- [Task objective]:
Every record below should be printed exactly, except for the pictures.

- [Exercise material]:
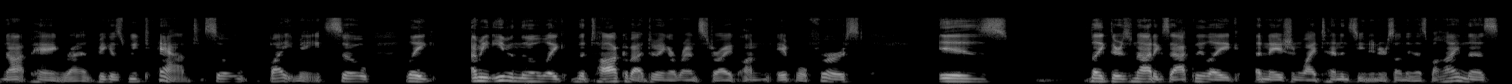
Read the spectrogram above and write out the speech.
not paying rent because we can't." So bite me. So like I mean, even though like the talk about doing a rent strike on April first is like there's not exactly like a nationwide tenants union or something that's behind this.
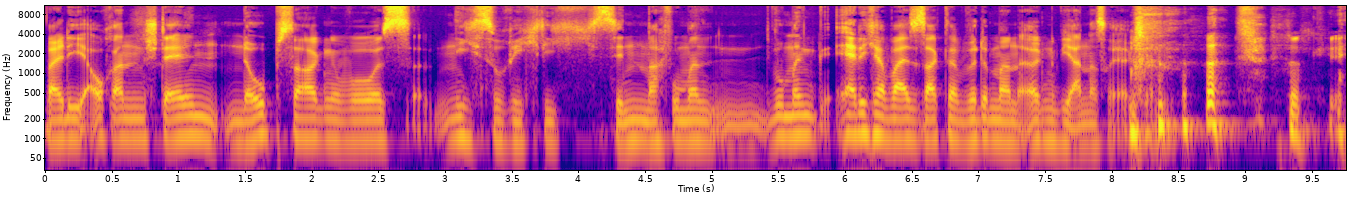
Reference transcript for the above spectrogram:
weil die auch an Stellen Nope sagen, wo es nicht so richtig Sinn macht, wo man, wo man ehrlicherweise sagt, da würde man irgendwie anders reagieren. okay.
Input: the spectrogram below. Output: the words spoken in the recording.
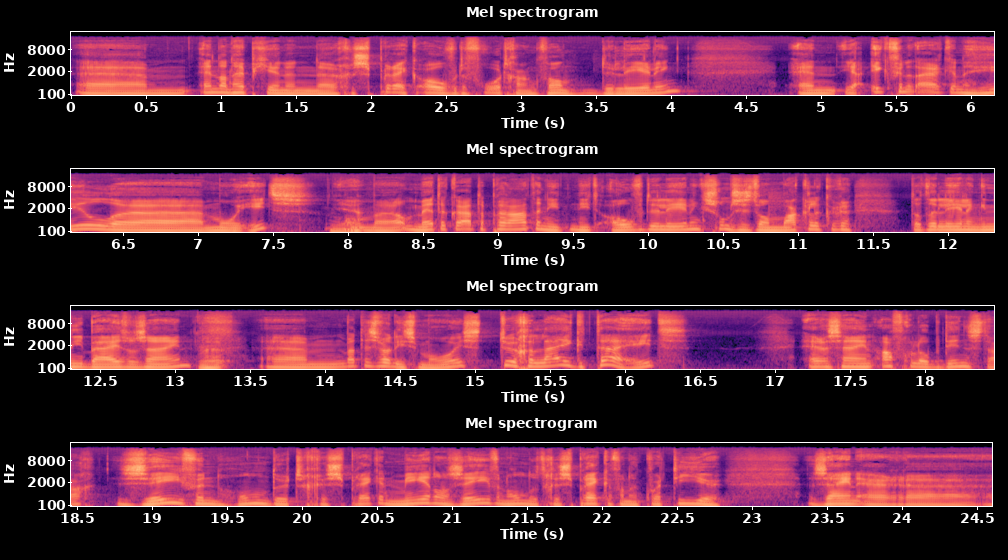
Ehm, en dan heb je een eh, gesprek over de voortgang van de leerling. En ja, ik vind het eigenlijk een heel eh, mooi iets Ja. om, eh, om met elkaar te praten, niet, niet over de leerling. Soms is het wel makkelijker dat de leerling er niet bij zal zijn. Ja. Ehm, maar het is wel iets moois. Tegelijkertijd, er zijn afgelopen dinsdag 700 gesprekken, meer dan 700 gesprekken van een kwartier zijn er, eh,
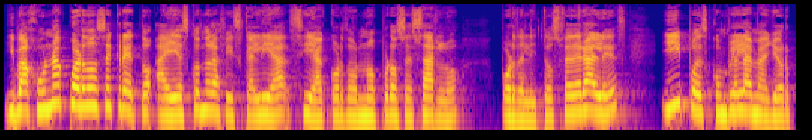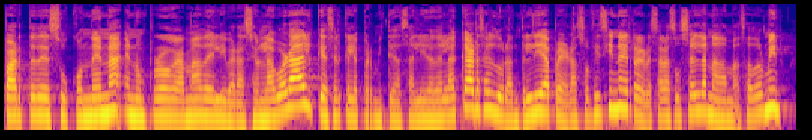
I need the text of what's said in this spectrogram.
Y bajo un acuerdo secreto, ahí es cuando la fiscalía sí acordó no procesarlo por delitos federales y pues cumple la mayor parte de su condena en un programa de liberación laboral, que es el que le permitía salir de la cárcel durante el día para ir a su oficina y regresar a su celda nada más a dormir.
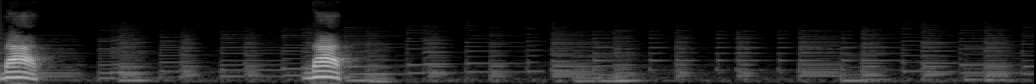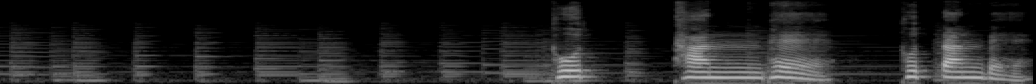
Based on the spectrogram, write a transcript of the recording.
낫, 낫, 돛, 단배, 돛단배.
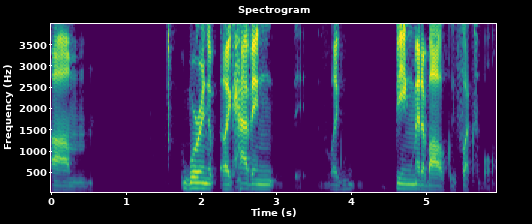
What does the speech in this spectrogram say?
um, worrying like having like being metabolically flexible.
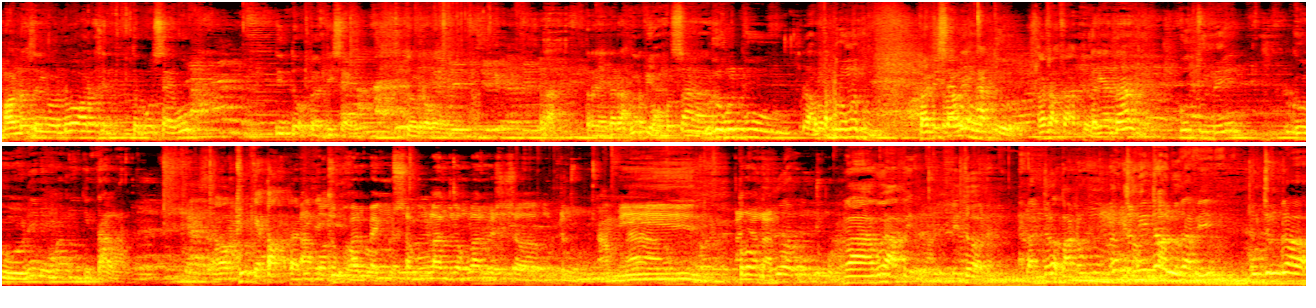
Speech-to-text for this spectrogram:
Ono sing ngono, ono sing tuku sewu untuk berarti sewu betul rong Nah, ternyata rak pemesan urung mlebu tetep urung mlebu. Berarti saya soalnya ngadu Oh, sak sak. ternyata kudune gone memang kita lah Oh, ki ketok berarti Aku tuh kan pengen sebulan bulan wis iso mudeng. Amin. tunggu Wah, gue apik. Beda. Bandel patung mudeng itu lho tapi mudeng kok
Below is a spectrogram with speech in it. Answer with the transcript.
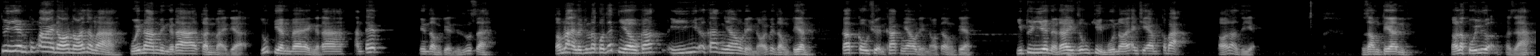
Tuy nhiên cũng ai đó nói rằng là cuối năm thì người ta cần phải gì ạ? rút tiền về người ta ăn tết nên dòng tiền rút ra. Tóm lại là chúng ta có rất nhiều các ý nghĩa khác nhau để nói về dòng tiền các câu chuyện khác nhau để nói về dòng tiền. Nhưng tuy nhiên ở đây Dũng chỉ muốn nói anh chị em các bạn đó là gì ạ dòng tiền. Đó là khối lượng và giá.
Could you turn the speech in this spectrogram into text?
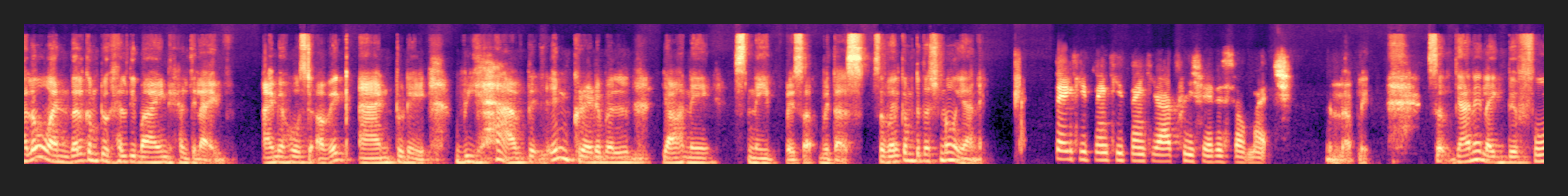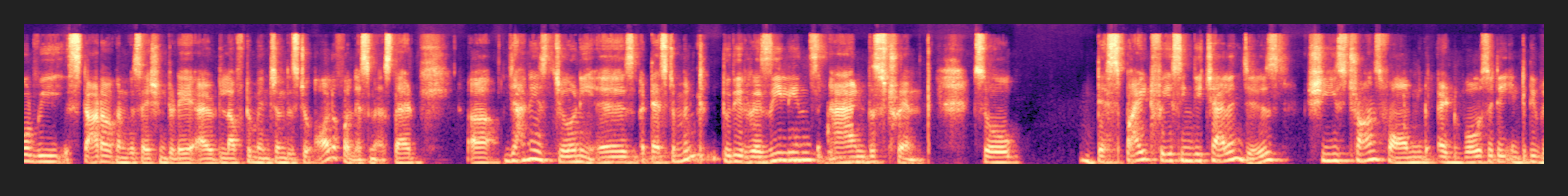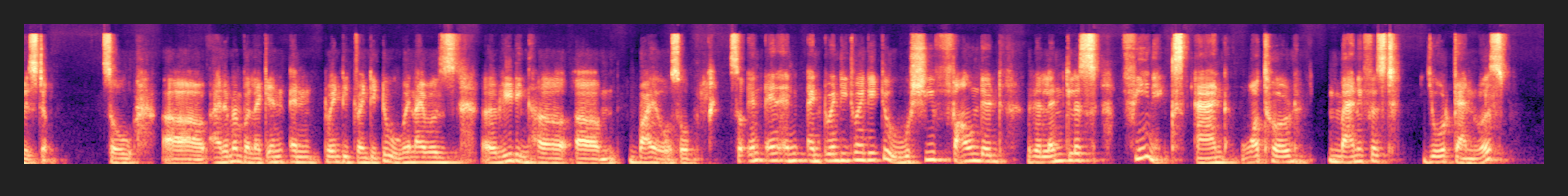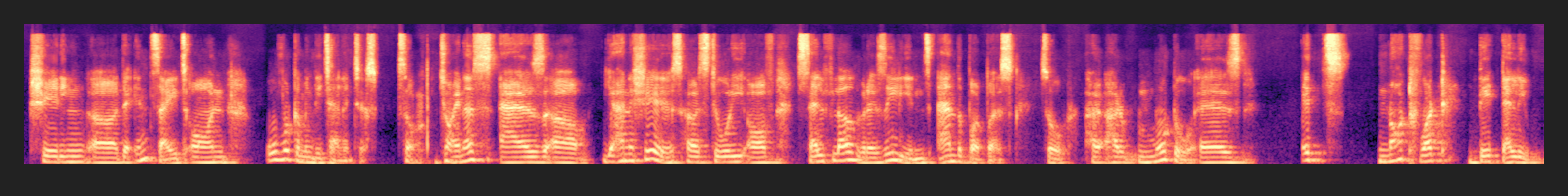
Hello and welcome to Healthy Mind, Healthy Life. I'm your host Avik, and today we have the incredible Yahne Sneed with us. So, welcome to the show, Yahne. Thank you, thank you, thank you. I appreciate it so much. Lovely. So, Yahne, like before we start our conversation today, I would love to mention this to all of our listeners that uh, Yahne's journey is a testament to the resilience and the strength. So, despite facing the challenges, she's transformed adversity into the wisdom so uh, i remember like in, in 2022 when i was uh, reading her um, bio so so in, in, in 2022 she founded relentless phoenix and authored manifest your canvas sharing uh, the insights on overcoming the challenges. So join us as uh, Yahne shares her story of self-love, resilience, and the purpose. So her, her motto is it's not what they tell you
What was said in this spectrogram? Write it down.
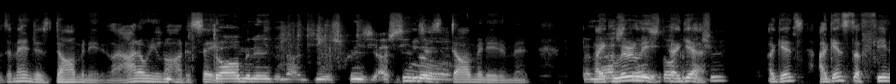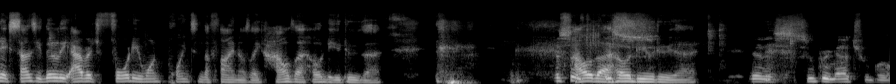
the man just dominated. Like I don't even know how to say it. Dominated the it's crazy. I've seen He the, just dominated, man. like, literally, like, yeah. against against the Phoenix Suns, he literally averaged 41 points in the finals. Like, how the hell do you do that? How the hell do you do that? Yeah, that's supernatural, bro.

- [Answer space]:
Read the spectrogram above and write out the speech.
not paying rent because we can't." So bite me. So like I mean, even though like the talk about doing a rent strike on April first is like there's not exactly like a nationwide tenants union or something that's behind this.
Reference transcript for the above spectrogram:
weil die auch an Stellen Nope sagen, wo es nicht so richtig Sinn macht, wo man, wo man ehrlicherweise sagt, da würde man irgendwie anders reagieren. okay.
Input: the spectrogram below. Output: the words spoken in the recording.
Ehm, en dan heb je een eh, gesprek over de voortgang van de leerling. En ja, ik vind het eigenlijk een heel eh, mooi iets Ja. om, eh, om met elkaar te praten, niet, niet over de leerling. Soms is het wel makkelijker dat de leerling er niet bij zal zijn. Ja. Ehm, maar het is wel iets moois. Tegelijkertijd, er zijn afgelopen dinsdag 700 gesprekken, meer dan 700 gesprekken van een kwartier zijn er, eh,
I need the text of what's said in this spectrogram.
Y bajo un acuerdo secreto, ahí es cuando la fiscalía sí acordó no procesarlo por delitos federales y pues cumple la mayor parte de su condena en un programa de liberación laboral, que es el que le permitía salir de la cárcel durante el día para ir a su oficina y regresar a su celda nada más a dormir.
Based on the spectrogram, write a transcript of the recording.
낫, 낫, 돛, 단배, 돛단배.
What does the speech in this spectrogram say?
um, worrying like having like being metabolically flexible.
Speech-to-text for this spectrogram:
Ono sing ngono, ono sing tuku sewu untuk berarti sewu betul rong Nah, ternyata rak pemesan urung mlebu tetep urung mlebu. Berarti saya soalnya ngadu Oh, sak sak. ternyata kudune gone memang kita lah Oh, ki ketok berarti Aku tuh kan pengen sebulan bulan wis iso mudeng. Amin. tunggu Wah, gue apik. Beda. Bandel patung mudeng itu lho tapi mudeng kok
Below is a spectrogram with speech in it. Answer with the transcript.
Tuy nhiên cũng ai đó nói rằng là cuối năm thì người ta cần phải gì ạ? rút tiền về người ta ăn tết nên dòng tiền rút ra. Tóm lại là chúng ta có rất nhiều các ý nghĩa khác nhau để nói về dòng tiền các câu chuyện khác nhau để nói về dòng tiền. Nhưng tuy nhiên ở đây Dũng chỉ muốn nói anh chị em các bạn đó là gì ạ dòng tiền. Đó là khối lượng và giá.
Could you turn the speech in this spectrogram into text?
Hello and welcome to Healthy Mind, Healthy Life. I'm your host Avik, and today we have the incredible Yahne Sneed with us. So, welcome to the show, Yahne. Thank you, thank you, thank you. I appreciate it so much. Lovely. So, Yahne, like before we start our conversation today, I would love to mention this to all of our listeners that uh, Yahne's journey is a testament to the resilience and the strength. So, despite facing the challenges, she's transformed adversity into the wisdom so uh, i remember like in, in 2022 when i was uh, reading her um, bio so so in, in, in 2022 she founded relentless phoenix and authored manifest your canvas sharing uh, the insights on overcoming the challenges. So join us as uh, Yahne shares her story of self-love, resilience, and the purpose. So her, her motto is it's not what they tell you
What was said in this spectrogram? Write it down.
the man just dominated. Like I don't even know how to say it. Dominated the it's crazy. I've seen He the, just dominated, man. like, literally, like, yeah. against against the Phoenix Suns, he literally averaged 41 points in the finals. Like, how the hell do you do that? How the hell do you do that? Yeah, that's supernatural, bro.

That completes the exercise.